    The aim of this study was to determine the effect of molasses and lactic acid bacteria (LAB) on the chemical composition, silage fermentation characteristics, and in vitro ruminal fermentation parameters of an ensiled potato-wheat straw mixture in a completely randomized design with 4 replicates. Wheat straw was harvested at full maturity and potato tuber when the leaves turned yellowish. The potato-wheat straw (57:43 ratio, DM basis) mixture was treated with molasses, LAB, or a combination. Lalsil Fresh LB (Lallemand, France; containing NCIMB 40788) or Lalsil MS01 (Lallemand, France; containing MA18/5U and MA126/4U) were each applied at a rate of 3 × 10 cfu/g of fresh material. Treatments were mixed potato-wheat straw silage (PWSS) without additive, PWSS inoculated with Lalsil Fresh LB, PWSS inoculated with Lalsil MS01, PWSS + 5% molasses, PWSS inoculated with Lalsil Fresh LB + 5% molasses, PWSS inoculated with Lalsil MS01 + 5% molasses, and corn silage (CS). The compaction densities of PWSS treatments and CS were approximately 850 and 980 kg wet matter/m, respectively. After anaerobic storage for 90 d, chemical composition, silage fermentation characteristics, in vitro gas production (GP), estimated OM disappearance (OMD), ammonia-N, VFA, microbial CP (MCP) production, and cellulolytic bacteria count were determined. Compared to CS, PWSS had greater ( < 0.001) values of DM, ADL, water-soluble carbohydrates, pH, and ammonia-N but lower ( < 0.05) values of CP, ash free-NDF (NDFom), ash, nitrate, and lactic, acetic, propionic, and butyric acids concentrations. When PWSS was treated with molasses, LAB, or both, the contents of CP and lactic and acetic acids increased, whereas NDFom, ammonia-N, and butyric acid decreased ( < 0.05). Based on in vitro ruminal experiments, PWSS had greater ( < 0.05) values of GP, OMD, and MCP but lower ( < 0.05) VFA and acetic acid compared to CS. With adding molasses alone or in combination with LAB inoculants to PWSS, the values of GP

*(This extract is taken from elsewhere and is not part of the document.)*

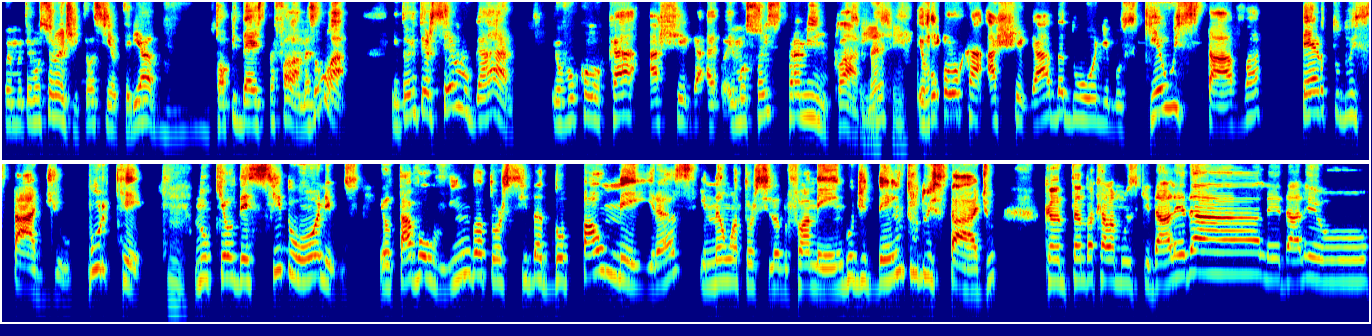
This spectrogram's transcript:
foi muito emocionante. Então, assim, eu teria top 10 para falar. Mas vamos lá. Então, em terceiro lugar, eu vou colocar a chegada. Emoções para mim, claro, Sim, né? sim. Eu vou colocar a chegada do ônibus que eu estava perto do estádio. Por quê? Hum. No que eu desci do ônibus, eu estava ouvindo a torcida do Palmeiras e não a torcida do Flamengo, de dentro do estádio, cantando aquela música Dale, Dale, Dale, oh.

  20. The effects on claw health of supplement feeding grazing dairy cows on feed pads.

    PubMed

    Coombe, Joanne E; Pyman, Michael F; Mansell, Peter D; Auldist, Martin J; Anderson, Garry A; Wales, William J; Malmo, Jakob; Conley, Melanie J; Fisher, Andrew D

    2013-12-01

    The effects of feeding and management systems on the health and welfare of grazing dairy cows were investigated by comparing the claw health of cows fed grain during milking and pasture silage in the paddock (Control), with cows fed a grain-based partial mixed ration (PMR) on a concrete feed pad. Cows were assessed on three occasions during lactation: (1) early lactation (20-81 days in milk [DIM]) before allocation to feeding treatments; (2) mid-lactation (97-158 DIM) immediately following an intensive feeding experiment, and (3) late lactation (173-243 DIM) several months after return to initial management groups. At the final examination, claw puncture resistance was measured. The results showed that for the most prevalent lesions (white line disease, paintbrush haemorrhage and traumatic bruising), there was no effect of feeding system or amount of supplement on the presence of the moderate to severe forms in early lactation, but cows were more likely to have a particular lesion at the second assessment if it was present in early lactation. Puncture resistance of the claw was not related to presence of a lesion for any of the most prevalent lesion types. It was concluded for this herd that for most indicators of claw health, there was no overall effect of different feeding systems (supplement fed during milking or on a feed pad) or amount of supplement. PMID:24206633